Repeat every entry exactly. Do not include the pictures.

** Input material follows **

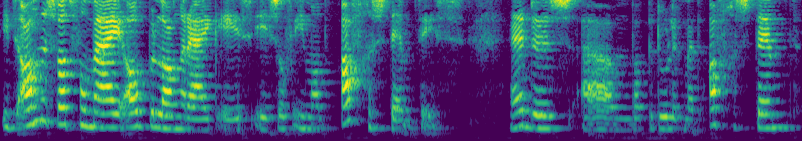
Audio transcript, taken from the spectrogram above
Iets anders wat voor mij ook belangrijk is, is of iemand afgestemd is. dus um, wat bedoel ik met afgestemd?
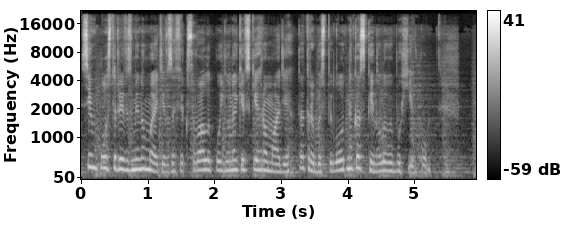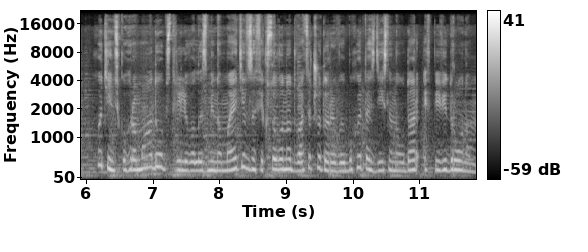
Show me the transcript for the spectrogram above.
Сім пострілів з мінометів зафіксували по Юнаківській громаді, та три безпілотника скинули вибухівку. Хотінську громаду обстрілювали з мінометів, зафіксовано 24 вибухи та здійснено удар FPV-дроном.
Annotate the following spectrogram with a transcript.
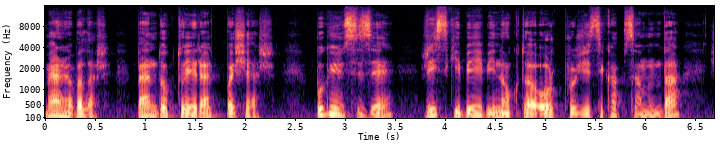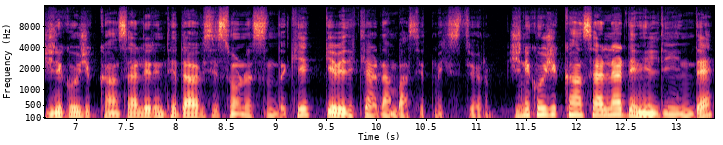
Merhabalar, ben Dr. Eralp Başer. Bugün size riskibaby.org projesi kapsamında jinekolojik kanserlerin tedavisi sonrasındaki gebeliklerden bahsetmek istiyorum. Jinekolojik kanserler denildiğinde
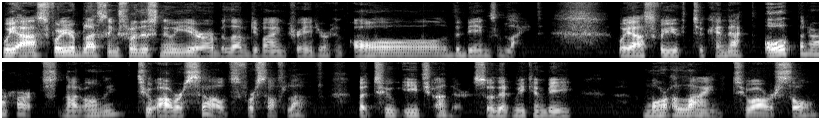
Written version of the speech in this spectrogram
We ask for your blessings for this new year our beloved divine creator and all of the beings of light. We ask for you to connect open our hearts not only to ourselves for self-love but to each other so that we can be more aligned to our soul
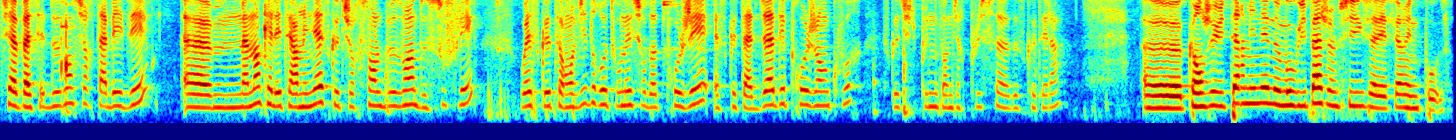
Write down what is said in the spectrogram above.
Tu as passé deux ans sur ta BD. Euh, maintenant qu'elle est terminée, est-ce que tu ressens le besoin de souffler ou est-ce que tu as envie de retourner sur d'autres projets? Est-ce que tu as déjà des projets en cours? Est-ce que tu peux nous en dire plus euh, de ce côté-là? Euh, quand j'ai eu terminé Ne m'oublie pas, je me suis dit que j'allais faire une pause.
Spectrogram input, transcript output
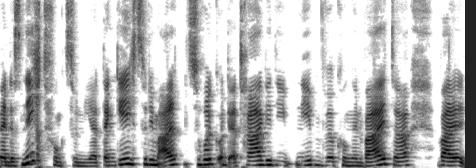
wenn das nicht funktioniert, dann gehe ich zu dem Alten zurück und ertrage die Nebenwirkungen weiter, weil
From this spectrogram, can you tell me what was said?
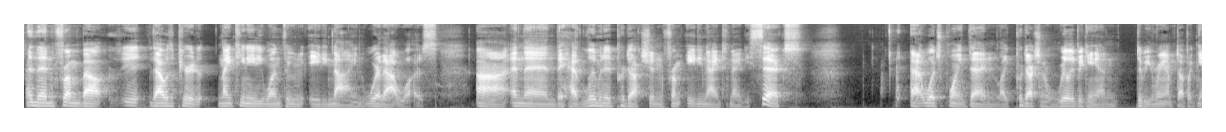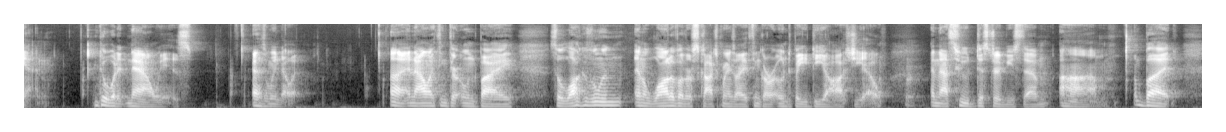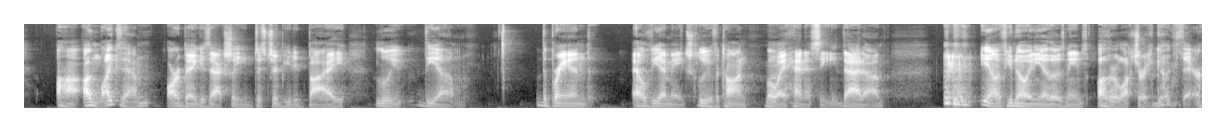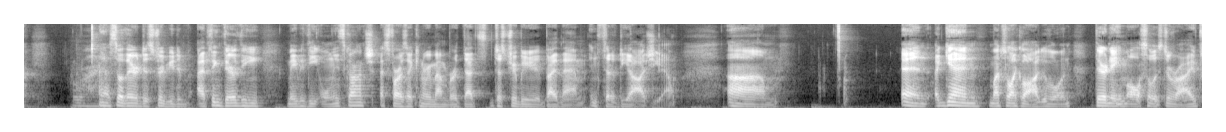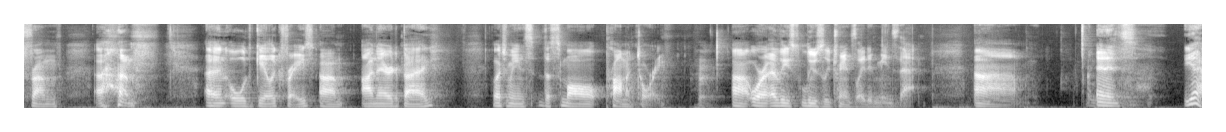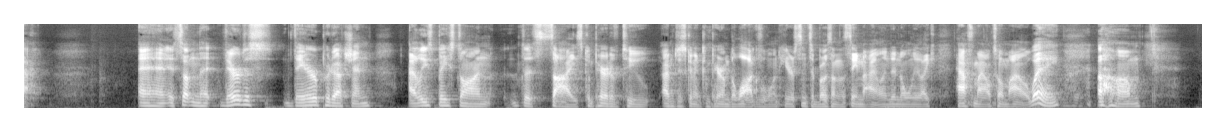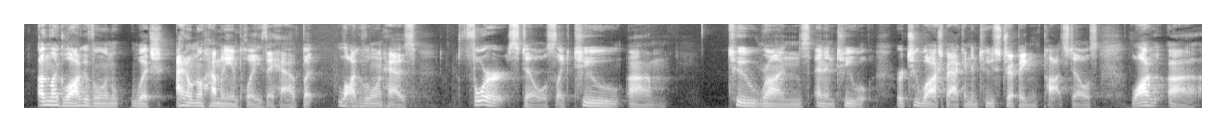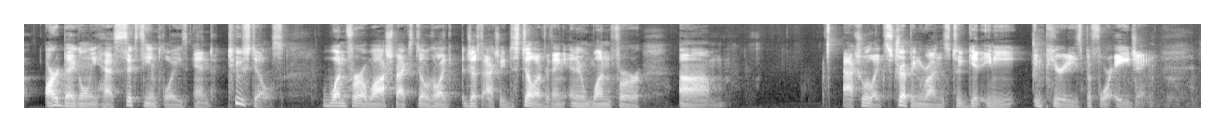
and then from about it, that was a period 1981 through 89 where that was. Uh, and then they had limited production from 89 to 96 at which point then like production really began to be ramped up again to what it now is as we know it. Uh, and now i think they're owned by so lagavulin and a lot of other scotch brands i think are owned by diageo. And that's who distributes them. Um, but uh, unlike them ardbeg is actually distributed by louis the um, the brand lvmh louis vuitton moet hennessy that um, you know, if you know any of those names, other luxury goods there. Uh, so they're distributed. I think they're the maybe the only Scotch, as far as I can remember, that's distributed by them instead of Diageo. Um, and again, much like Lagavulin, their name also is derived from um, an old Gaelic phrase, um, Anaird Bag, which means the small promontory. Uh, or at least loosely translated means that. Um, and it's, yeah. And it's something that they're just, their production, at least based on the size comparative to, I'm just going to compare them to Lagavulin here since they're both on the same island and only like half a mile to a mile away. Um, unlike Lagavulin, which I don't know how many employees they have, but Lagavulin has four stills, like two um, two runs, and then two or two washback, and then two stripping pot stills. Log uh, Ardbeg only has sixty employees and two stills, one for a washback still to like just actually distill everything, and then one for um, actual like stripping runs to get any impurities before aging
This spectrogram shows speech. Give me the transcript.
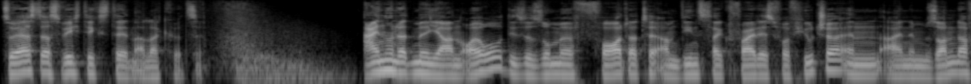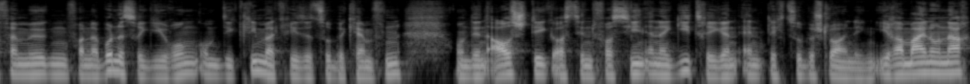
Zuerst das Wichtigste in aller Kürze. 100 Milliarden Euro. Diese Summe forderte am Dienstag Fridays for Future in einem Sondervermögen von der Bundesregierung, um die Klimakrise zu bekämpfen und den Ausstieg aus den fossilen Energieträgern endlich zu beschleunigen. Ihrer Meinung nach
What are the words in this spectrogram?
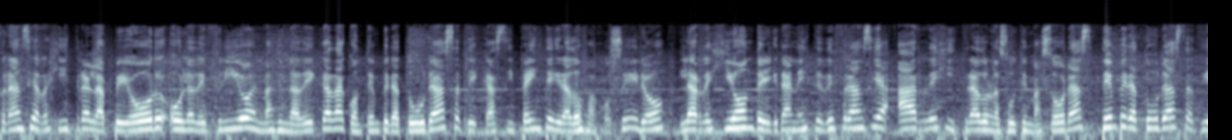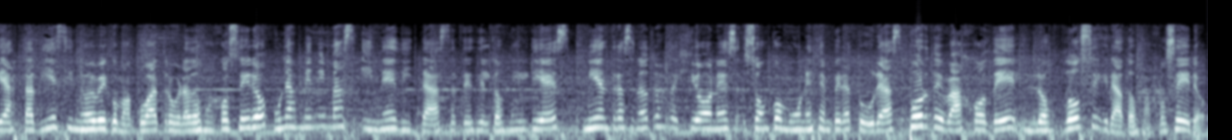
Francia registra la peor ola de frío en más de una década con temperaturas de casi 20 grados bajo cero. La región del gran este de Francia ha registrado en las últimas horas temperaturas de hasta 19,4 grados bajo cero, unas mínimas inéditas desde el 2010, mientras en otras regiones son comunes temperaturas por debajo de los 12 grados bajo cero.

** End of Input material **

**Task response:**
Audio transcript, taken from the spectrogram above
Iets anders wat voor mij ook belangrijk is, is of iemand afgestemd is. dus um, wat bedoel ik met afgestemd?
Show me the transcript for the spectrogram above.
Сім пострілів з мінометів зафіксували по Юнаківській громаді, та три безпілотника скинули вибухівку. Хотінську громаду обстрілювали з мінометів, зафіксовано 24 вибухи та здійснено удар FPV-дроном.
Annotate the following spectrogram with a transcript.
Merhabalar, ben Dr. Eralp Başer. Bugün size riskibaby.org projesi kapsamında jinekolojik kanserlerin tedavisi sonrasındaki gebeliklerden bahsetmek istiyorum. Jinekolojik kanserler denildiğinde
Written version of the speech in this spectrogram
We ask for your blessings for this new year our beloved divine creator and all of the beings of light. We ask for you to connect open our hearts not only to ourselves for self-love but to each other so that we can be more aligned to our soul
Write down what is said in the spectrogram above.
Tu as passé deux ans sur ta BD. Euh, maintenant qu'elle est terminée, est-ce que tu ressens le besoin de souffler ou est-ce que tu as envie de retourner sur d'autres projets? Est-ce que tu as déjà des projets en cours? Est-ce que tu peux nous en dire plus euh, de ce côté-là? Euh, quand j'ai eu terminé Ne m'oublie pas, je me suis dit que j'allais faire une pause.
Spectrogram input, transcript output
wenn das nicht funktioniert, dann gehe ich zu dem Alten zurück und ertrage die Nebenwirkungen weiter, weil
From this spectrogram, can you tell me what was said?
and then from about it, that was a period 1981 through 89 where that was. Uh, and then they had limited production from 89 to 96 at which point then like production really began to be ramped up again to what it now is as we know it. Uh, and now i think they're owned by so lagavulin and a lot of other scotch brands i think are owned by diageo. And that's who distributes them. Um, but uh, unlike them ardbeg is actually distributed by louis the um, the brand lvmh louis vuitton moet hennessy that um, you know, if you know any of those names, other luxury goods there. Uh, so they're distributed. I think they're the maybe the only Scotch, as far as I can remember, that's distributed by them instead of Diageo. Um, and again, much like Lagavulin, their name also is derived from um, an old Gaelic phrase, um, Anaird Bag, which means the small promontory. Uh, or at least loosely translated means that. Um, and it's, yeah. And it's something that they're just, their production, at least based on the size comparative to, I'm just going to compare them to Lagavulin here since they're both on the same island and only like half a mile to a mile away. Um, unlike Lagavulin, which I don't know how many employees they have, but Lagavulin has four stills, like two um, two runs, and then two or two washback, and then two stripping pot stills. Log uh, Ardbeg only has sixty employees and two stills, one for a washback still to like just actually distill everything, and then one for um, actual like stripping runs to get any impurities before aging
This spectrogram shows speech. Give me the transcript.
Zuerst das Wichtigste in aller Kürze. 100 Milliarden Euro. Diese Summe forderte am Dienstag Fridays for Future in einem Sondervermögen von der Bundesregierung, um die Klimakrise zu bekämpfen und den Ausstieg aus den fossilen Energieträgern endlich zu beschleunigen. Ihrer Meinung nach
What are the words in this spectrogram?
Francia registra la peor ola de frío en más de una década con temperaturas de casi 20 grados bajo cero. La región del gran este de Francia ha registrado en las últimas horas temperaturas de hasta 19,4 grados bajo cero, unas mínimas inéditas desde el 2010, mientras en otras regiones son comunes temperaturas por debajo de los 12 grados bajo cero.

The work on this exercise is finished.